## What you should do
Print exactly the line that contains "That was a spectrogram" along with every line beneath it to the end of the records below, and omit pictures.

□ □ □ □ □ □ □

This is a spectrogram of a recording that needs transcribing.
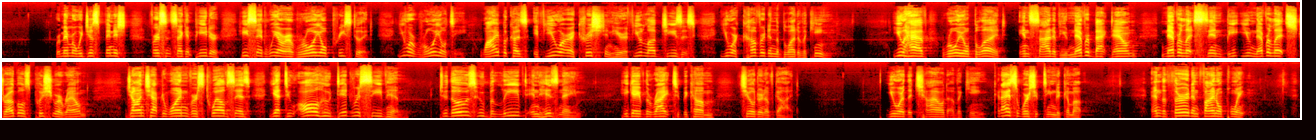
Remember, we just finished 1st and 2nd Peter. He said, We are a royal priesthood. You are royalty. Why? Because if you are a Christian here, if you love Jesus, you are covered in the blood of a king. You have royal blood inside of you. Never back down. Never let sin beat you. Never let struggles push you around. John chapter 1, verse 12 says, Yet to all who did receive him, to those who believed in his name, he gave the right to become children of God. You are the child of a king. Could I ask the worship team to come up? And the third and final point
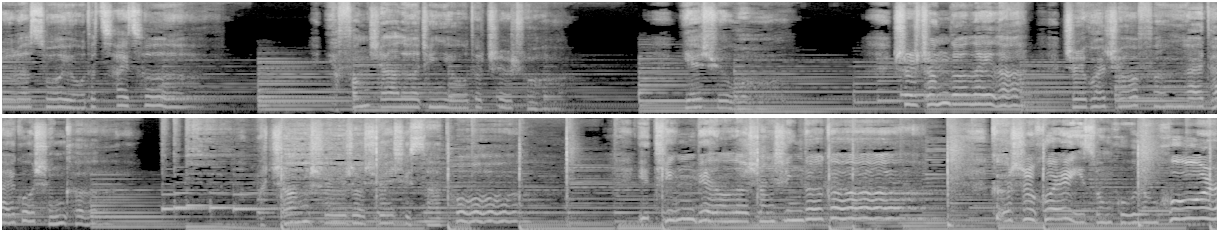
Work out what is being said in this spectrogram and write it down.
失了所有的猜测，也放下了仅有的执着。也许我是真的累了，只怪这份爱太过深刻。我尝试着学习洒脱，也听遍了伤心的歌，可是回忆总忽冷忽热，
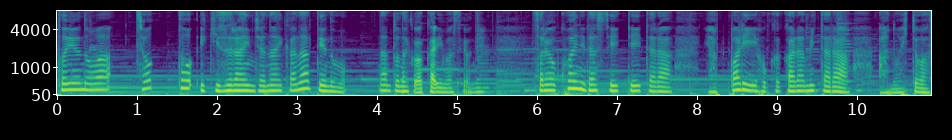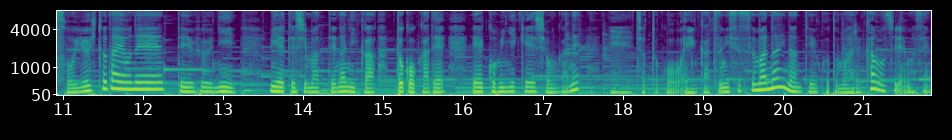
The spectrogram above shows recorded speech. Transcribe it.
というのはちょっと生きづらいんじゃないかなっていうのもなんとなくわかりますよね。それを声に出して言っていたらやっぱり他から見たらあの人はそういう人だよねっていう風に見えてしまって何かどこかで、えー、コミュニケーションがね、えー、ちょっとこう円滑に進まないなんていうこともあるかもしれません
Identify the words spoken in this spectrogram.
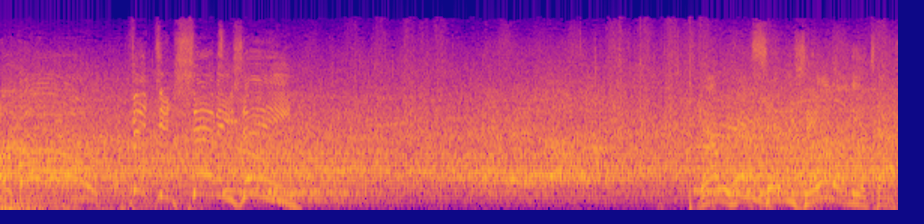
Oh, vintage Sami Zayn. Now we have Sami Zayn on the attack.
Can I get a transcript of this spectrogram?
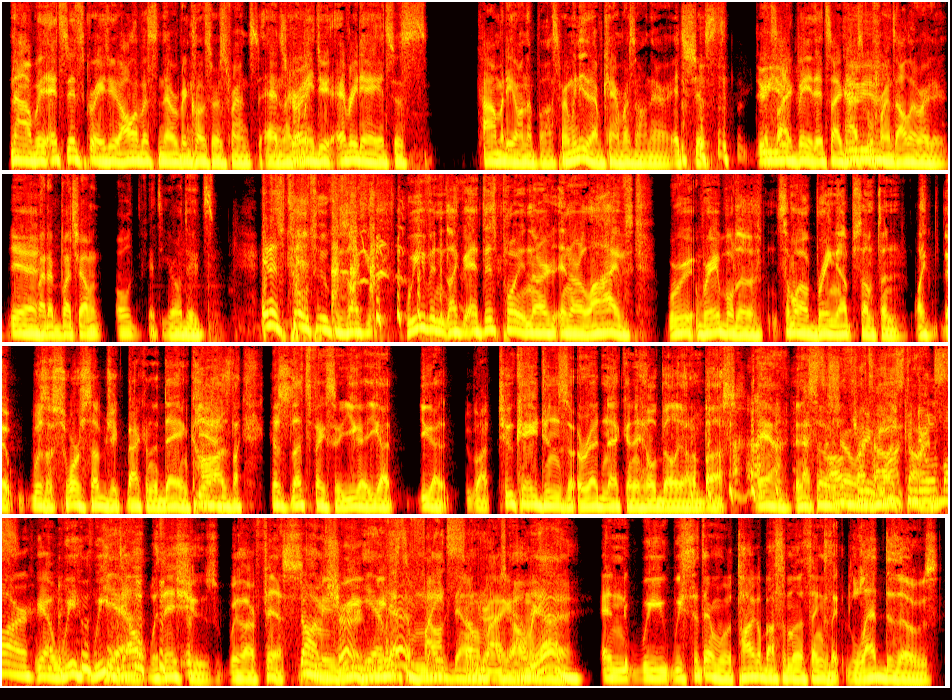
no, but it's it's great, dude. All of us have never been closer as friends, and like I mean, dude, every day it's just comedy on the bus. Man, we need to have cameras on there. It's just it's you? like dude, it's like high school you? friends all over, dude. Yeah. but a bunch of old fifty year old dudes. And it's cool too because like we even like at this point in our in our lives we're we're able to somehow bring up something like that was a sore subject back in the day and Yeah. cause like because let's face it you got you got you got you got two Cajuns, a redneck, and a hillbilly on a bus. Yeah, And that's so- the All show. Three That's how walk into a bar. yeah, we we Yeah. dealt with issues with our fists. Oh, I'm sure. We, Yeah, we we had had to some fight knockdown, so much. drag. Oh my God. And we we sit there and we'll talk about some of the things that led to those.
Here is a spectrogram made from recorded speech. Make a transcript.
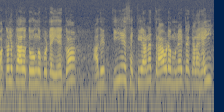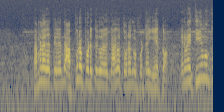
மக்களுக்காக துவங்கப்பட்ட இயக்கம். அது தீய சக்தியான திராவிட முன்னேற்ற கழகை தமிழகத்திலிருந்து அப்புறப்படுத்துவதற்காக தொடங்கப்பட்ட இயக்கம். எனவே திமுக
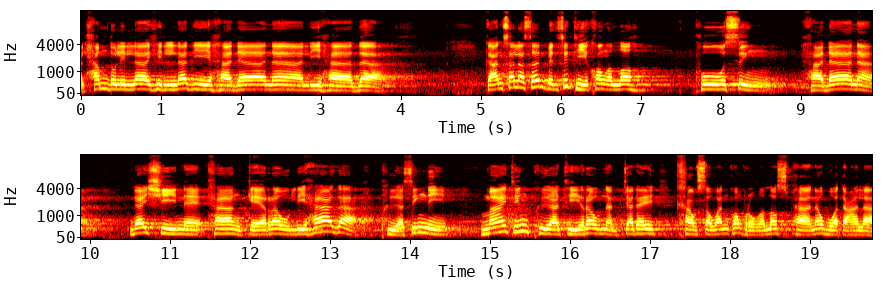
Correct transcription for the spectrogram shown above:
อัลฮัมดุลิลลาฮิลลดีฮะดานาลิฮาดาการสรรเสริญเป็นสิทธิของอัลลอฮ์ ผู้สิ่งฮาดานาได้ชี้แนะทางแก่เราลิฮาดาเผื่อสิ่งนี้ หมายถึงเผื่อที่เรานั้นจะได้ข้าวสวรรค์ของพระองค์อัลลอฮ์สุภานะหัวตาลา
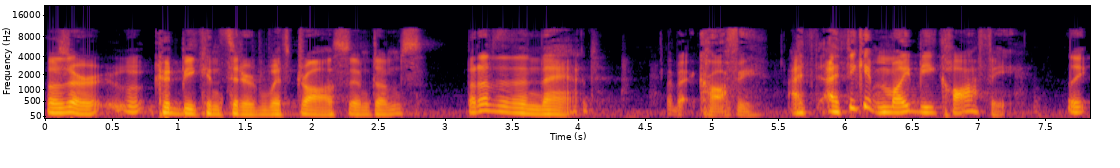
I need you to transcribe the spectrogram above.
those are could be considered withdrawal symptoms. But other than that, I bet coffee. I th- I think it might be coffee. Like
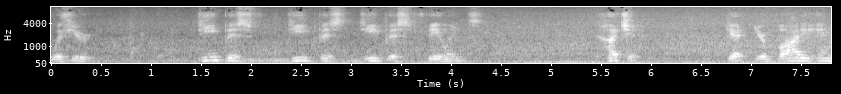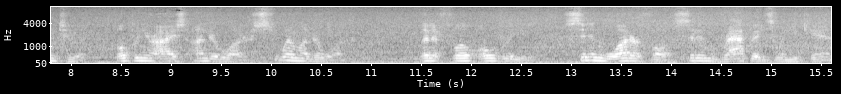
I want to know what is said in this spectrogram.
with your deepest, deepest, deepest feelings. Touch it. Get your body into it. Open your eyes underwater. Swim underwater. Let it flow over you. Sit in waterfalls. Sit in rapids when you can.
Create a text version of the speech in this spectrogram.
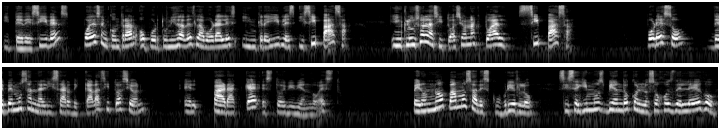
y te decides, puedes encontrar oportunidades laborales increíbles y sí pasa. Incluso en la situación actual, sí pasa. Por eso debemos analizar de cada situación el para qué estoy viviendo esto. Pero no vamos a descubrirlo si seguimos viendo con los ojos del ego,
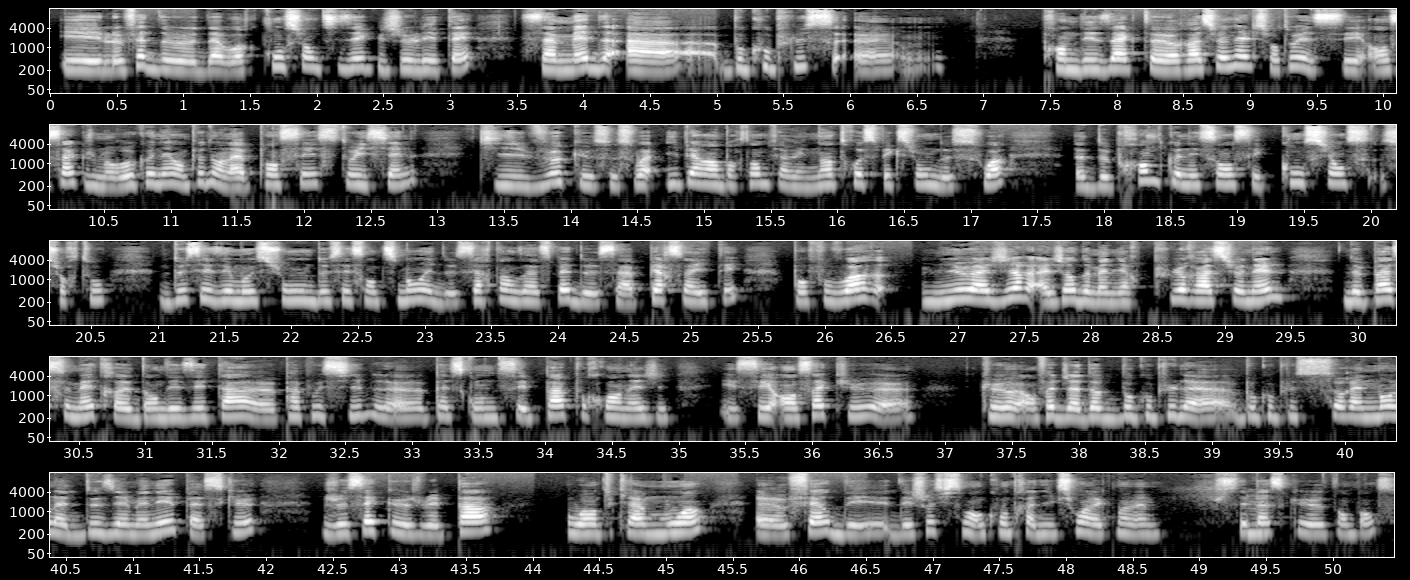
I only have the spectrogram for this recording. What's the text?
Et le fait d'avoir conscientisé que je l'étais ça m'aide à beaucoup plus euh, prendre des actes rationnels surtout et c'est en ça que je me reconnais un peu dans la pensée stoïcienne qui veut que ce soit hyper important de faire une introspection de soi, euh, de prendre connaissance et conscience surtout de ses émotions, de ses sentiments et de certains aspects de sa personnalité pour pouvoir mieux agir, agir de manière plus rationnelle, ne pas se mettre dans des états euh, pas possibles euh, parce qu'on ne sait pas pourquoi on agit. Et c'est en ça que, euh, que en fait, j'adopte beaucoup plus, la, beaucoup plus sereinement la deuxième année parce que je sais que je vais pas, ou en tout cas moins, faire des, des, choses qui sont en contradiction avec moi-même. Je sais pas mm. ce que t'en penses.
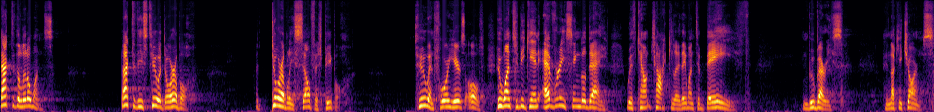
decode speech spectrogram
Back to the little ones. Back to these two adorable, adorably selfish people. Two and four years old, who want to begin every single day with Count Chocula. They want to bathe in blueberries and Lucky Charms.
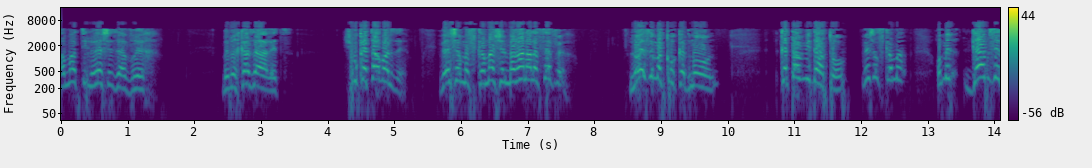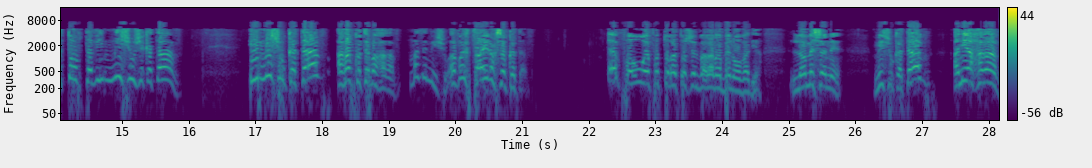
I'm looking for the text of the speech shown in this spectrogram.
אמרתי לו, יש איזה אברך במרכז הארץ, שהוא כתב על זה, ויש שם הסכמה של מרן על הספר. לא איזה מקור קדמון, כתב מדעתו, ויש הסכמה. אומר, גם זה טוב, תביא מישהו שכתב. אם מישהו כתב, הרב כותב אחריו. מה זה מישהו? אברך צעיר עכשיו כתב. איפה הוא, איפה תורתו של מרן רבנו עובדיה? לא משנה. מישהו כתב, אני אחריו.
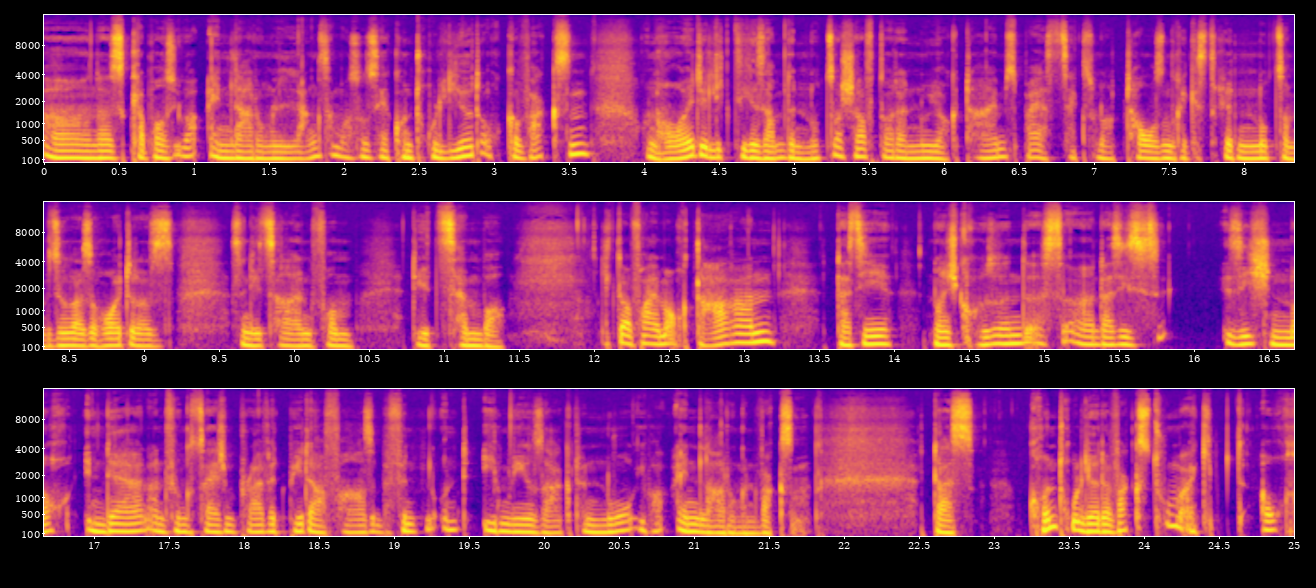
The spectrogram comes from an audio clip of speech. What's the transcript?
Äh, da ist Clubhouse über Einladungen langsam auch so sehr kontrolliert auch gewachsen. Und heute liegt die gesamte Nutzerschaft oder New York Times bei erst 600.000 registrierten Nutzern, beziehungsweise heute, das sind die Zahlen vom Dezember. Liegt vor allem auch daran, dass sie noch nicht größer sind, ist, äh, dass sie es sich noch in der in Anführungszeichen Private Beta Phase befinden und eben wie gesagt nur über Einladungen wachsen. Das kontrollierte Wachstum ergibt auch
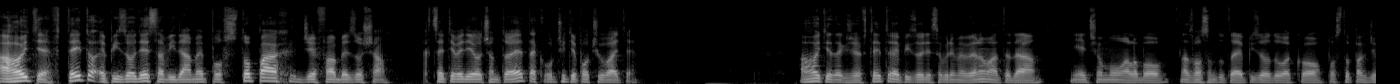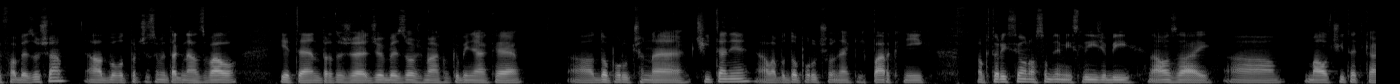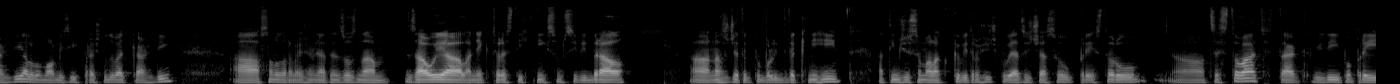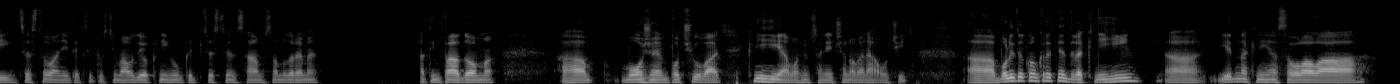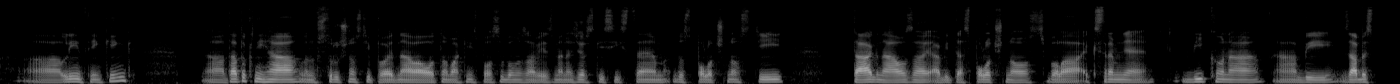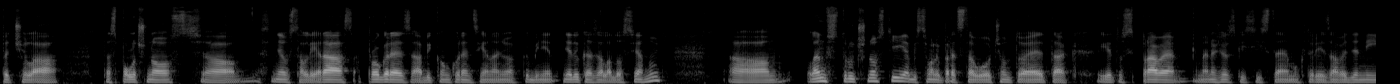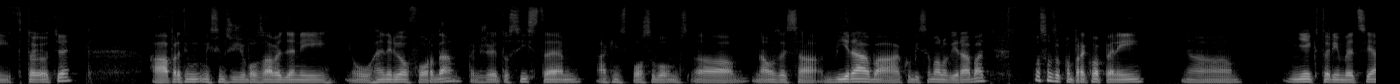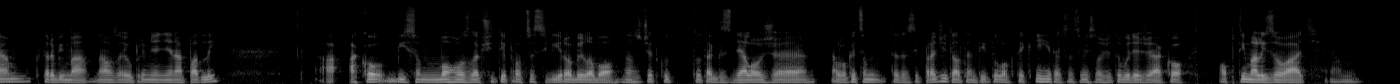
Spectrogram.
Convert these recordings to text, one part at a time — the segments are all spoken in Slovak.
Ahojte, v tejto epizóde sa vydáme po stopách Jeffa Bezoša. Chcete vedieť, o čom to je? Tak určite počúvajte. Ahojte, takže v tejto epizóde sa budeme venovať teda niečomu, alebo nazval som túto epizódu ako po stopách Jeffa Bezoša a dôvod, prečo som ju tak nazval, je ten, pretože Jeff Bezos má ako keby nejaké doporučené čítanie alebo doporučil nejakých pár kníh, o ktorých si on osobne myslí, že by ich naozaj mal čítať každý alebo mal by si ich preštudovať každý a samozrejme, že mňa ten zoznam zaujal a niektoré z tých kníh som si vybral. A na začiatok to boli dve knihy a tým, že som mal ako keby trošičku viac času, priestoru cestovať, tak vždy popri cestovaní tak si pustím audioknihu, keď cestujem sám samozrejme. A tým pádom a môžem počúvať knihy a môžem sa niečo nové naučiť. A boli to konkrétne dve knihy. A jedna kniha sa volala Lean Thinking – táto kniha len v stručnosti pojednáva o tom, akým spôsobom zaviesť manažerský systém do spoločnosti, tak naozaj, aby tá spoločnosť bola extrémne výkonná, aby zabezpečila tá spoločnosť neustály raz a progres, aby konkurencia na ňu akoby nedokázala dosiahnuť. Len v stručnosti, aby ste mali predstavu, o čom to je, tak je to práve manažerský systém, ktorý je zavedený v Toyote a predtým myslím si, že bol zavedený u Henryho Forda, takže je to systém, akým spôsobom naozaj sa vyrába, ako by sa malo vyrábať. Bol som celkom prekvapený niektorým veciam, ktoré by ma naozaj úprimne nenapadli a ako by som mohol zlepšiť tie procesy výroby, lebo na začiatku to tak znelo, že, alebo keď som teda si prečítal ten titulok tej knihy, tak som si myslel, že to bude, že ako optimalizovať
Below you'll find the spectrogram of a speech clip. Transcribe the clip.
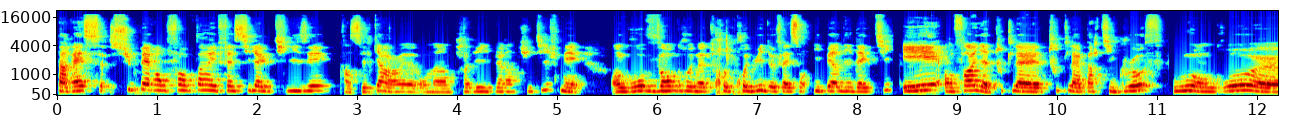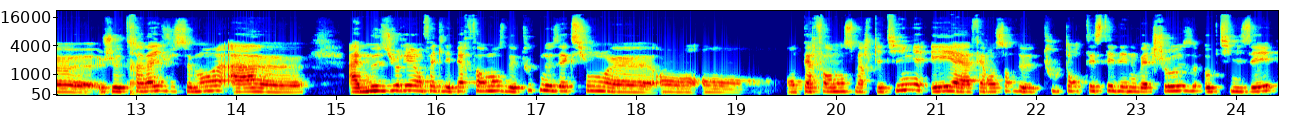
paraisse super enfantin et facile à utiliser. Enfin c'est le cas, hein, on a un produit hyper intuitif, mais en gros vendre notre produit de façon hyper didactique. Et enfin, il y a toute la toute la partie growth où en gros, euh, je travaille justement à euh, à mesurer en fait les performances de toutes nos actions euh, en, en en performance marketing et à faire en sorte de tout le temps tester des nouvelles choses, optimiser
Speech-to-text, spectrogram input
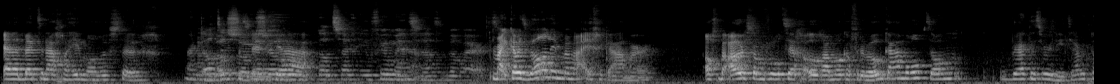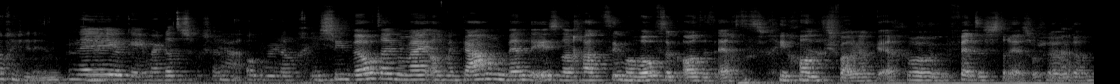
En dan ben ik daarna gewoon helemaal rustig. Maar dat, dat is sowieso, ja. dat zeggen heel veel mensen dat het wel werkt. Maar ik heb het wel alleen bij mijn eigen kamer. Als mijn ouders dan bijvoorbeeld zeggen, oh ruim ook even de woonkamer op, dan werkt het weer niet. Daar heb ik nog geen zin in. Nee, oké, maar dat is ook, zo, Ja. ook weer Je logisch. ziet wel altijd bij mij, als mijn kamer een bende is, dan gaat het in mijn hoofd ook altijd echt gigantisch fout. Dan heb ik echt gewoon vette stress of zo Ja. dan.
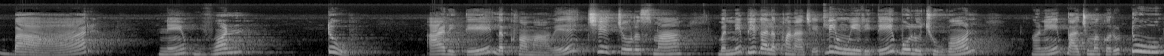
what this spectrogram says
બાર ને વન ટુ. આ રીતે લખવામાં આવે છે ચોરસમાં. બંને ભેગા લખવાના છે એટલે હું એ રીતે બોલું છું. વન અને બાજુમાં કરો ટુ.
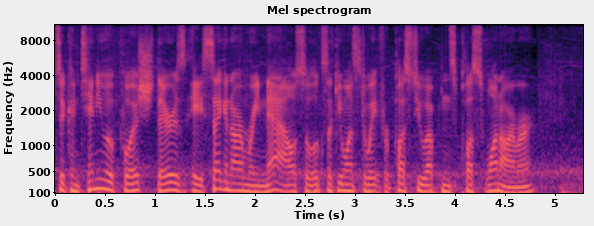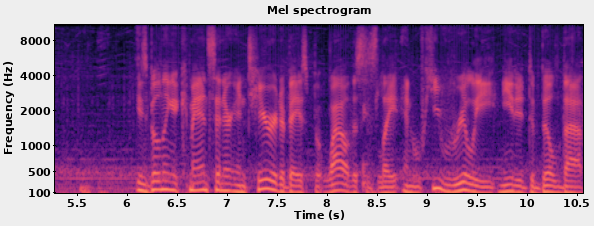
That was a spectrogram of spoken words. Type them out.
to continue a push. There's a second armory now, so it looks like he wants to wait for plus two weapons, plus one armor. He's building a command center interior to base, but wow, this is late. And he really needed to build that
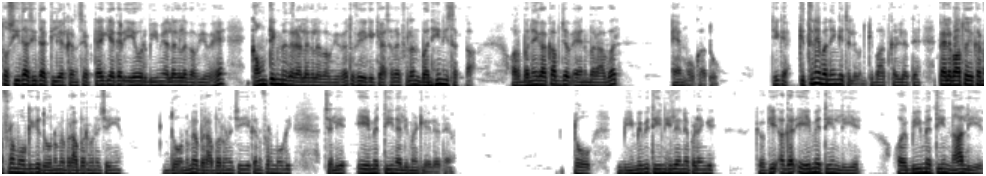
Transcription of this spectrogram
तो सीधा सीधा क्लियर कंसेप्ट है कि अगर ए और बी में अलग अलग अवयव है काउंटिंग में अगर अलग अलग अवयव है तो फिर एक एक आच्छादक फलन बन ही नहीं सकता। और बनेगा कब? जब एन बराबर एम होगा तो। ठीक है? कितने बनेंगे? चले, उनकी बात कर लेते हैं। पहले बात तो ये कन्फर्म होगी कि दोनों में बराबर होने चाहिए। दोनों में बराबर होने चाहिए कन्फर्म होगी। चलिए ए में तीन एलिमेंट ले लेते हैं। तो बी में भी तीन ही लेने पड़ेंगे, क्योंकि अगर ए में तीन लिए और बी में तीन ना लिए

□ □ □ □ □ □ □

## Response area
That was a spectrogram of spoken words. Type them out.
to continue a push. There's a second armory now, so it looks like he wants to wait for plus two weapons, plus one armor. He's building a command center interior to base, but wow, this is late. And he really needed to build that
Transcription of this spectrogram
तो सीधा सीधा क्लियर कंसेप्ट है कि अगर ए और बी में अलग अलग अवयव है काउंटिंग में अगर अलग अलग अवयव है तो फिर एक एक आच्छादक फलन बन ही नहीं सकता। और बनेगा कब? जब एन बराबर एम होगा तो। ठीक है? कितने बनेंगे? चले, उनकी बात कर लेते हैं। पहले बात तो ये कन्फर्म होगी कि दोनों में बराबर होने चाहिए। दोनों में बराबर होने चाहिए कन्फर्म होगी। चलिए ए में तीन एलिमेंट ले लेते हैं। तो बी में भी तीन ही लेने पड़ेंगे, क्योंकि अगर ए में तीन लिए और बी में तीन ना लिए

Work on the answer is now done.